(logic, mathematics)
Brouwer's foundational theory of mathematics which says that you should not count a proof of (There exists x such that P(x)) valid unless the proof actually gives a method of constructing such an x. Similarly, a proof of (A or B) is valid only if it actually exhibits either a proof of A or a proof of B.

In intuitionism, you cannot in general assert the statement (A or not-A) (the principle of the excluded middle); (A or not-A) is not proven unless you have a proof of A or a proof of not-A. If A happens to be undecidable in your system (some things certainly will be), then there will be no proof of (A or not-A).

This is pretty annoying; some kinds of perfectly healthy-looking examples of proof by contradiction just stop working. Of course, excluded middle is a theorem of classical logic (i.e. non-intuitionistic logic).

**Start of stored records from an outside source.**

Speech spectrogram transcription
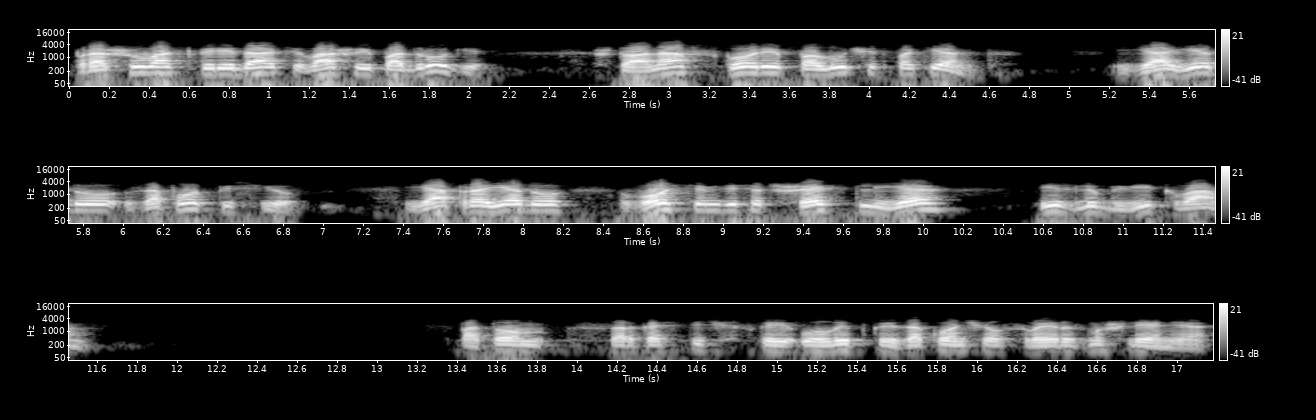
«Прошу вас передать вашей подруге, что она вскоре получит патент. Я еду за подписью. Я проеду 86 лье из любви к вам». Потом с саркастической улыбкой закончил свои размышления.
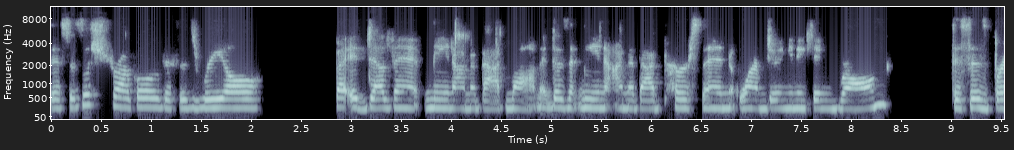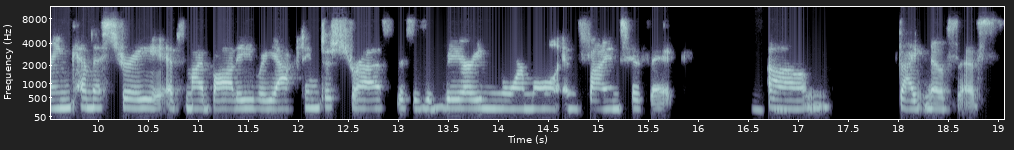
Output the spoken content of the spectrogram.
this is a struggle. This is real. but it doesn't mean I'm a bad mom. It doesn't mean I'm a bad person or I'm doing anything wrong. This is brain chemistry. It's my body reacting to stress. This is a very normal and scientific mm-hmm. um, diagnosis.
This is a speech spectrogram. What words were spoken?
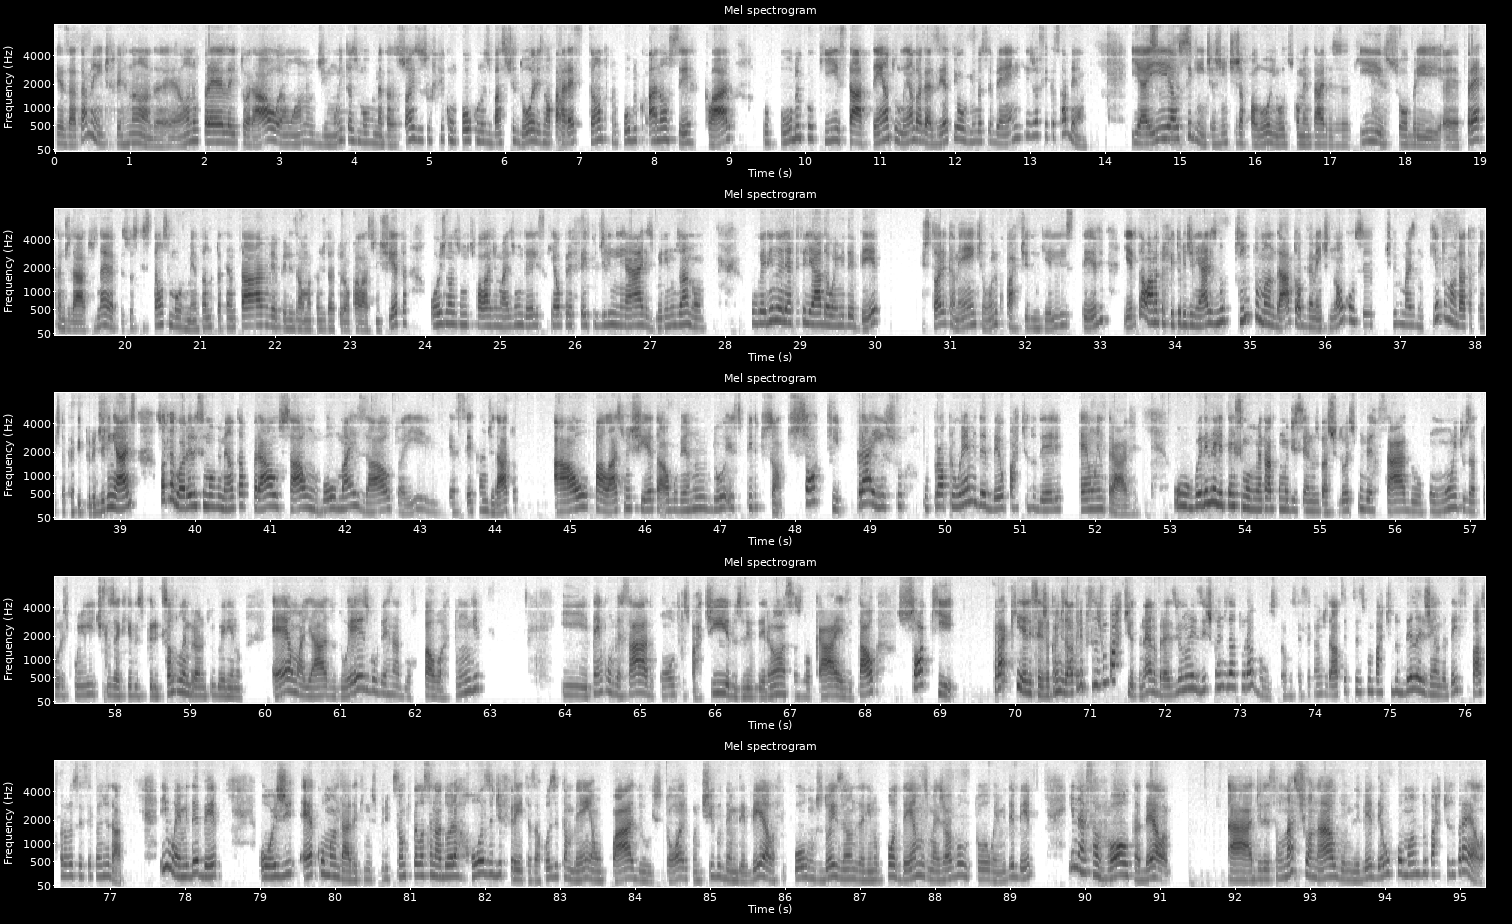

References in periodicals archive ?
Since social history puts on its agenda the representation of social as an obligatory preliminary to understanding and identifying society, we are allowed to turn upside down the principles of explanation and to go further in the constructivist logics which inspired so many historical and sociological works in the last twenty years.